The Marketplace, slated to be set up in the high school’s gymnasium, promises everything a gardener’s heart could possibly desire to round out and complement gardens, front and back yards and landscape needs, said Matthews.
“This year’s Marketplace includes vendors selling everything from unique garden art, plants, seeds, tools, books, furniture, gifts and much more,” she said. “Many local vendors have signed up, giving people the chance to buy unique creations while helping out our small businesses all at the same time. And our own Master Gardener’s Store features one-of-a-kind items crafted especially for the workshop; these purchases go to support ICMGF’s mission.”
Since the Marketplace opens Saturday from 8 a.m. to 5 p.m., there will be plenty of opportunities for workshop attendees to browse and shop. (The Marketplace opens to the general public at 10 a.m. for a suggested donation of $5.)
The third day of the workshop, Sunday, March 6, is designed to meet the needs of those who love all things gardening-related, but are more comfortable taking part in a virtual-style environment, Matthews explained.
“These classes and courses are every bit as informative as our in-seat offerings on Saturday. They are webinars covering topics such as how to grow tomatoes in the Pacific Northwest, Japanese Maple selection, kitchen gardening, wildfire preparedness landscaping, and a lot more. Those who purchase the webinar-only format will have access to the webinar recordings until March 29,” she said.
“There will also be an online Master Gardener plant clinic offered during the lunch break,” continued Matthews. “And of great interest to many of us is a presentation, ‘Gardening for Life,’ by author/gardener Toni Gattone. She will share ways, in her own words, on how to garden smarter, not harder. Gattone’s book, ‘The Lifelong Gardener: Garden with Ease and Joy at Any Age,’ is also available in our bookstore.”

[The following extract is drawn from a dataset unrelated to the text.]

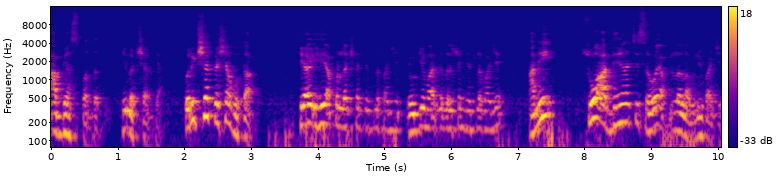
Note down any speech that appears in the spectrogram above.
अभ्यास पद्धती. ही लक्षात घ्या. परीक्षा कशा होतात? हे हे आपण लक्षात घेतलं पाहिजे. योग्य मार्गदर्शन घेतलं पाहिजे आणि स्व अध्ययनाची सवय आपल्याला लावली पाहिजे.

Island County Master Gardener Foundation states its mission “is to help gardeners through education and outreach.” The annual gardening workshop may be its signature event, but it supports many other endeavors, Matthews said.
“Throughout the year, we also conduct smaller projects, such as plant clinics at farmers markets. We assist with school and community gardens. And we also oversee the demonstration garden at Greenbank Farm,” she said.
Surprisingly enough, Matthews describes her own gardening experience as having a somewhat limited beginning.
“I’m a recent convert to all this. For me, it started five years ago when I moved into a new house with no trees, landscape, or garden to speak of – nothing but dirt.
“I joined ICMGF for improvement ideas,” she continued. “Not only did I receive a very comprehensive education on that, but I found a wonderful community of people, too. So I decided to stay, not only for the mission, but for the community. And now I have trees, shrubs, flowers, and two gardens of my own, front and back yards.”
The benefits of home gardening are almost too many to number, Matthews said.
“You’re adding beauty to the environment. A lovely landscape enhances not only your own property but that of your neighborhood,” she said. “It provides sanctuary for birds and endangered honeybees. And there’s just something about seeing the results of your labor in the land, that’s tremendously rewarding.”
Following public safety guidelines, ICMGF would like to remind participants that admission to the workshop requires either proof of COVID-19 vaccination or a test taken within the past 72 hours that is negative. Masks will be required for all indoor and outdoor events.
Complete descriptions of all the workshop course offerings and packages available are given on the ICMGF website, whidbeygardening.org.